= What needs to be done =
Write back every entry exactly as it reads, with the pictures left behind.

= Data under study =
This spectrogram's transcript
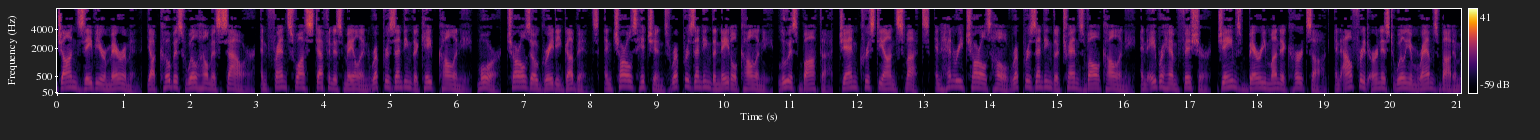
John Xavier Merriman, Jacobus Wilhelmus Sauer, and François Stephanus Malan representing the Cape Colony, Moore, Charles O'Grady Gubbins, and Charles Hitchins representing the Natal Colony, Louis Botha, Jan Christiaan Smuts, and Henry Charles Hull representing the Transvaal Colony, and Abraham Fischer, James Barry Munnik Hertzog, and Alfred Ernest William Ramsbottom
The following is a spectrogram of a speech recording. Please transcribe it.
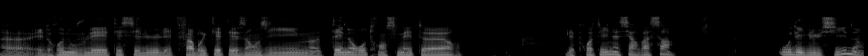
euh, et de renouveler tes cellules et de fabriquer tes enzymes, tes neurotransmetteurs. Les protéines elles servent à ça. Ou des glucides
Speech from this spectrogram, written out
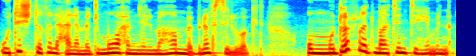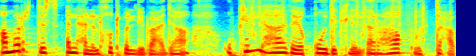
وتشتغل على مجموعة من المهام بنفس الوقت ومجرد ما تنتهي من أمر تسأل عن الخطوة اللي بعدها وكل هذا يقودك للإرهاق والتعب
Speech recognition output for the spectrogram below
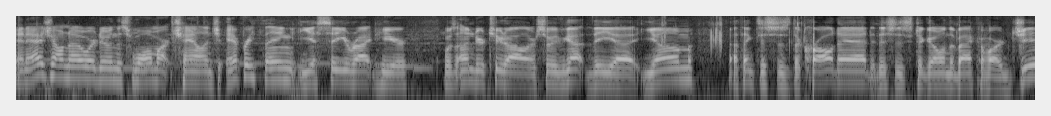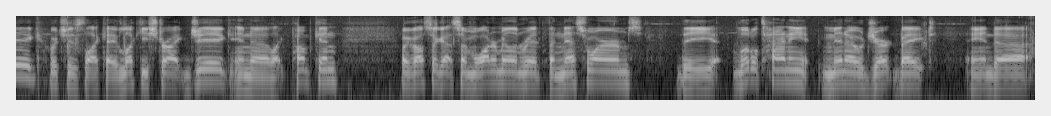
And as y'all know, we're doing this Walmart challenge. Everything you see right here was under $2. So we've got the uh, Yum, I think this is the Crawdad. This is to go on the back of our jig, which is like a Lucky Strike jig in uh, like pumpkin. We've also got some watermelon red finesse worms, the little tiny minnow jerk bait, and uh,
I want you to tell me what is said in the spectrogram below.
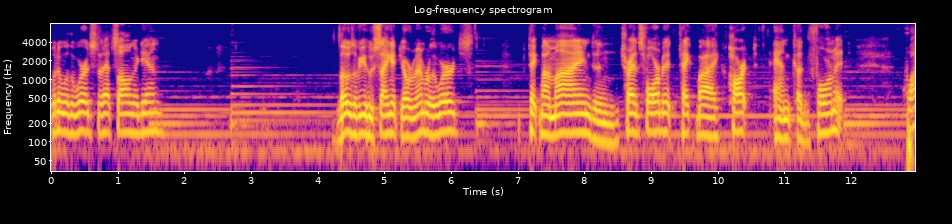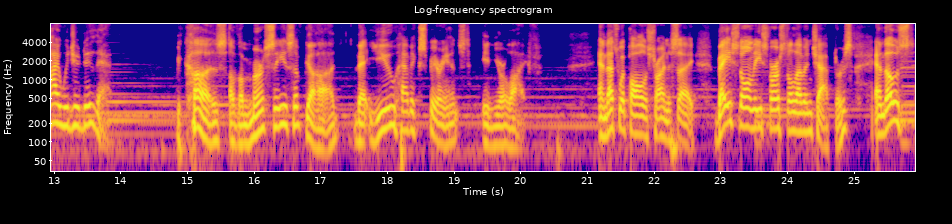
What were the words to that song again? Those of you who sang it, you'll remember the words. Take my mind and transform it, take my heart and conform it. Why would you do that? Because of the mercies of God that you have experienced in your life. And that's what Paul is trying to say. Based on these first 11 chapters, and those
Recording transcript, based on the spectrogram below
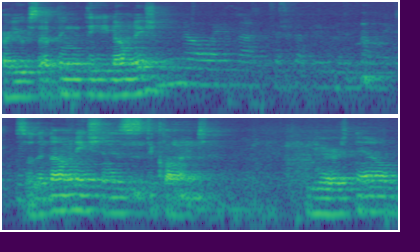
Are you accepting the nomination? No, I am not accepting the nomination. So the nomination is declined. We are now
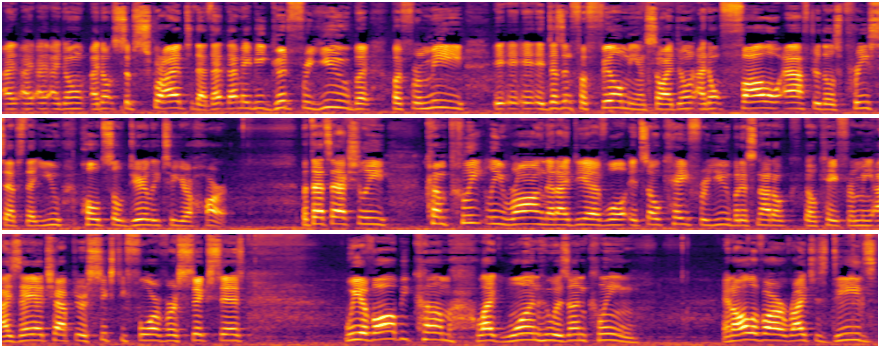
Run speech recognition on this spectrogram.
I, I, I don't I don't subscribe to that. That that may be good for you, but but for me, it, it, it doesn't fulfill me, and so I don't I don't follow after those precepts that you hold so dearly to your heart. But that's actually completely wrong that idea of, well, it's okay for you, but it's not okay for me. Isaiah chapter 64, verse 6 says, We have all become like one who is unclean, and all of our righteous deeds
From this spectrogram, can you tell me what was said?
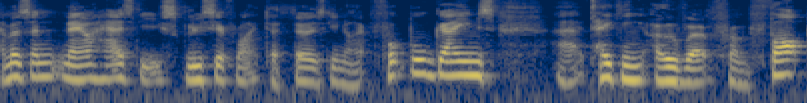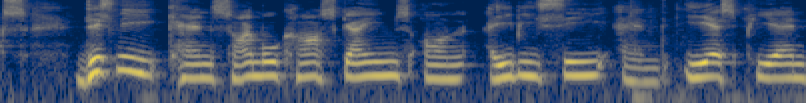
Amazon now has the exclusive right to Thursday night football games, uh, taking over from Fox. Disney can simulcast games on ABC and ESPN,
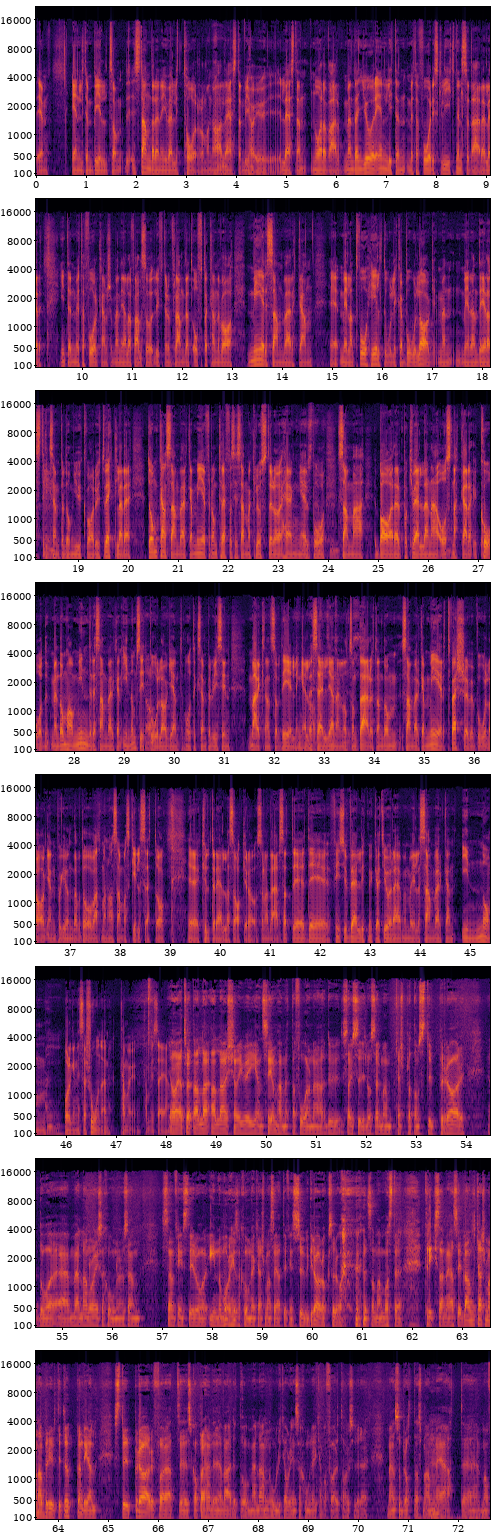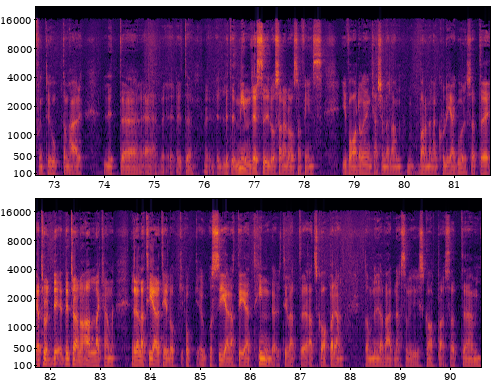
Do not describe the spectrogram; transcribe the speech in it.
en liten bild som, standarden är ju väldigt torr om man nu har mm. läst den, vi har ju läst den några varv, men den gör en liten metaforisk liknelse där, eller inte en metafor kanske, men i alla fall så lyfter den fram det att ofta kan det vara mer samverkan eh, mellan två helt olika bolag, men medan deras till mm. exempel de mjukvaruutvecklare, de kan samverka mer för de träffas i samma kluster och hänger på mm. samma barer på kvällarna och snackar kod, men de har mindre samverkan inom sitt ja. bolag gentemot exempelvis sin marknadsavdelning eller ja, säljaren eller något sånt där, utan de samverkar mer tvärs över bolagen på grund av då att man har samma skillset och eh, kulturella saker och sådana där. Så att det, det, finns ju väldigt mycket att göra även vad gäller samverkan inom mm. organisationer, kan man, ju, kan man ju säga. Ja, jag tror att alla, alla känner igen sig i de här metaforerna. Du sa ju silos, eller man kanske pratar om stuprör då, eh, mellan organisationer och sen Sen finns det ju då inom organisationen kanske man säger att det finns sugrör också då som man måste trixa med. Så ibland kanske man har brutit upp en del stuprör för att eh, skapa det här nya värdet då mellan olika organisationer, det kan vara företag och så vidare. Men så brottas man mm. med att eh, man får inte ihop de här lite, eh, lite, lite mindre silosarna då som finns i vardagen kanske mellan, bara mellan kollegor. Så att, eh, jag tror, det, det, tror jag nog alla kan relatera till och, och, och ser att det är ett hinder till att, att skapa den, de nya värdena som vi vill skapa. Så att, um,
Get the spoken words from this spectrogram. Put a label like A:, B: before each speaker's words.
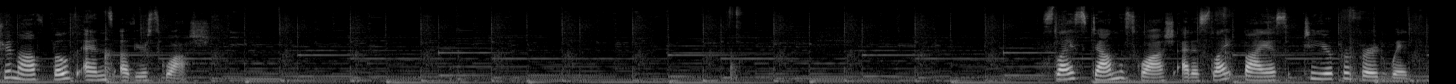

= The answer =
This spectrogram's transcript
John Xavier Merriman, Jacobus Wilhelmus Sauer, and François Stephanus Malan representing the Cape Colony, Moore, Charles O'Grady Gubbins, and Charles Hitchins representing the Natal Colony, Louis Botha, Jan Christiaan Smuts, and Henry Charles Hull representing the Transvaal Colony, and Abraham Fischer, James Barry Munnik Hertzog, and Alfred Ernest William Ramsbottom
The following is a spectrogram of a speech recording. Please transcribe it.
euh, et de renouveler tes cellules et de fabriquer tes enzymes, tes neurotransmetteurs. Les protéines elles servent à ça. Ou des glucides
Speech from this spectrogram, written out
وتشتغل على مجموعة من المهام بنفس الوقت ومجرد ما تنتهي من أمر تسأل عن الخطوة اللي بعدها وكل هذا يقودك للإرهاق والتعب
Speech recognition output for the spectrogram below
And as y'all know, we're doing this Walmart challenge. Everything you see right here was under $2. So we've got the uh, Yum, I think this is the Crawdad. This is to go on the back of our jig, which is like a Lucky Strike jig in uh, like pumpkin. We've also got some watermelon red finesse worms, the little tiny minnow jerk bait, and uh,
I want you to tell me what is said in the spectrogram below.
What were the words to that song again? Those of you who sang it, you'll remember the words. Take my mind and transform it, take my heart and conform it. Why would you do that? Because of the mercies of God that you have experienced in your life. And that's what Paul is trying to say. Based on these first 11 chapters, and those
Recording transcript, based on the spectrogram below
Are you accepting the nomination? No, I am not accepting the nomination. So the nomination is declined. We are now
Run speech recognition on this spectrogram.
I, I, I don't I don't subscribe to that. That that may be good for you, but but for me, it, it, it doesn't fulfill me, and so I don't I don't follow after those precepts that you hold so dearly to your heart. But that's actually completely wrong that idea of, well, it's okay for you, but it's not okay for me. Isaiah chapter 64, verse 6 says, We have all become like one who is unclean, and all of our righteous deeds
From this spectrogram, can you tell me what was said?
Amazon now has the exclusive right to Thursday night football games, uh, taking over from Fox. Disney can simulcast games on ABC and ESPN,
Do not describe the spectrogram; transcribe the speech in it.
en liten bild som, standarden är ju väldigt torr om man nu har mm. läst den, vi har ju läst den några varv, men den gör en liten metaforisk liknelse där, eller inte en metafor kanske, men i alla fall så lyfter den fram det att ofta kan det vara mer samverkan eh, mellan två helt olika bolag, men medan deras till mm. exempel de mjukvaruutvecklare, de kan samverka mer för de träffas i samma kluster och hänger på mm. samma barer på kvällarna och snackar kod, men de har mindre samverkan inom sitt ja. bolag gentemot exempelvis sin marknadsavdelning eller ja, säljaren eller något sånt där, utan de samverkar mer tvärs över bolagen på grund av då att man har samma skillset och eh, kulturella saker och sådana där. Så att det, det, finns ju väldigt mycket att göra även vad gäller samverkan inom mm. organisationer, kan man, ju, kan man ju säga. Ja, jag tror att alla, alla känner igen sig i de här metaforerna. Du sa ju silos, eller man kanske pratar om stuprör då, eh, mellan organisationer och sen Sen finns det ju då inom organisationen kanske man säger att det finns sugrör också då som man måste trixa med. Så ibland kanske man har brutit upp en del stuprör för att eh, skapa det här nya värdet då mellan olika organisationer, det kan vara företag och så vidare. Men så brottas man mm. med att eh, man får inte ihop de här lite, eh, lite, lite mindre silosarna då som finns i vardagen kanske mellan, bara mellan kollegor. Så att, eh, jag tror, det, det, tror jag nog alla kan relatera till och, och, och ser att det är ett hinder till att, att skapa den, de nya värdena som vi vill skapa. Så att, um,
Get the spoken words from this spectrogram. Put a label like A:, B: before each speaker's words.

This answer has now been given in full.